This was my first visit since they opened.  How brilliant is this?  They sell running shoes and related gear.  And they sell a unique selection of tap beer in an attached pub.  I still wasn’t feeling up to par Sunday, so I can’t critique the brews.  But I just like having the option.  They organize group runs along the Longmont Greenbelt on Saturday mornings and supply Scratch sports drink along the route.  Check them out.

I got some good runs in during the work week, although my legs felt heavy most days.  Felt so much better this morning though.  I went out early on the LoBo Trail for 21 miles.  The temperature started out well below 60°.  It was only 64° three hours later when I finished.  Rain clouds hung low, nearly kissing the ground.  I love Colorado clouds.

The cool weather supported a fast pace.  My goal wasn’t speed of course, simply the miles.  I suspect I started out fast to stay warm.  I ran a consistent 8:30 pace the first 12 miles.  I ran into Chris Price after 6 miles.  He ran 15 miles at a 7:30 pace.  Wow.  By 15 miles, I slowed down to a 9 minute clip.  My overall average came out at 8:50 per mile.  Makes me think, with similar conditions, I can expect to run a 9 minute pace for the Boulder Marathon in October.  Hope so.  Chris will be running as well and I suspect I might hang with him for his first two miles.  He starts out slow at around a 9 minute pace.  He’ll speed up to a 7 or so minute pace.  I imagine I’ll speed up to 8 minutes and then settle down to 8:30.  Then 9 minutes.

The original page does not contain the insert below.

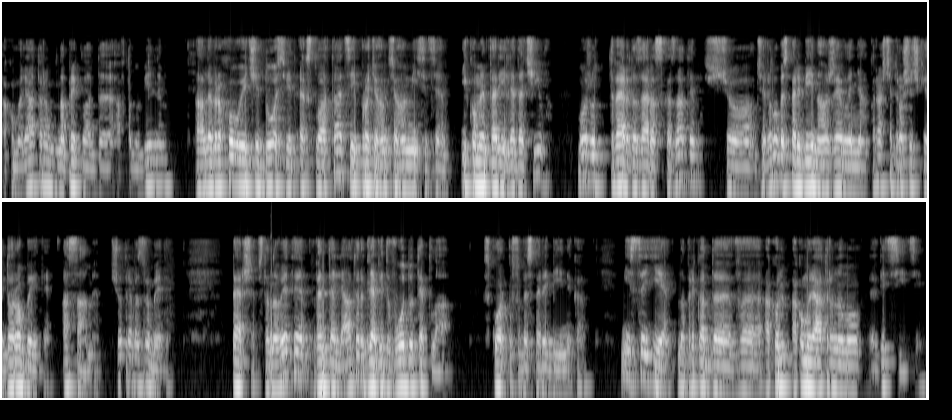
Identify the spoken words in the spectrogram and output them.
акумулятором, наприклад, е, автомобільним. Але враховуючи досвід експлуатації протягом цього місяця і коментарі глядачів, можу твердо зараз сказати, що джерело безперебійного живлення краще трошечки доробити. А саме, що треба зробити? Перше, встановити вентилятор для відводу тепла з корпусу безперебійника. Місце є, наприклад, в акумуляторному відсіці.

I started to feel fatigue today at 12 miles.  My arm started to hurt after 15 miles.  That’s not unusual in a marathon, that muscles you would not normally associate with running begin to hurt.  In addition to breaking in my new shoes, I experimented with two new nutritional supplies.  I loaded up on 70 ounces of Skratch in my Camelbak.  With the cool weather, I only drank about 30 ounces.  Scratch is brewed in Boulder.  It’s highly valued by runners and analysts for its even digestion on long runs and bike rides.  I also ate three Hammer Gels, one at 6, then 10 and again at 12 miles.  I was quite pleased with these gels because normally they make me want to puke.  These were so flavor neutral that I didn’t even need to rinse out my mouth after eating them.  I didn’t experience any gastrointestinal distress today so I think both these products will work out nicely for the marathon.  I’m considering wearing my camelbak so I can drink something more nutritional than the free Gatorade at the aid stations.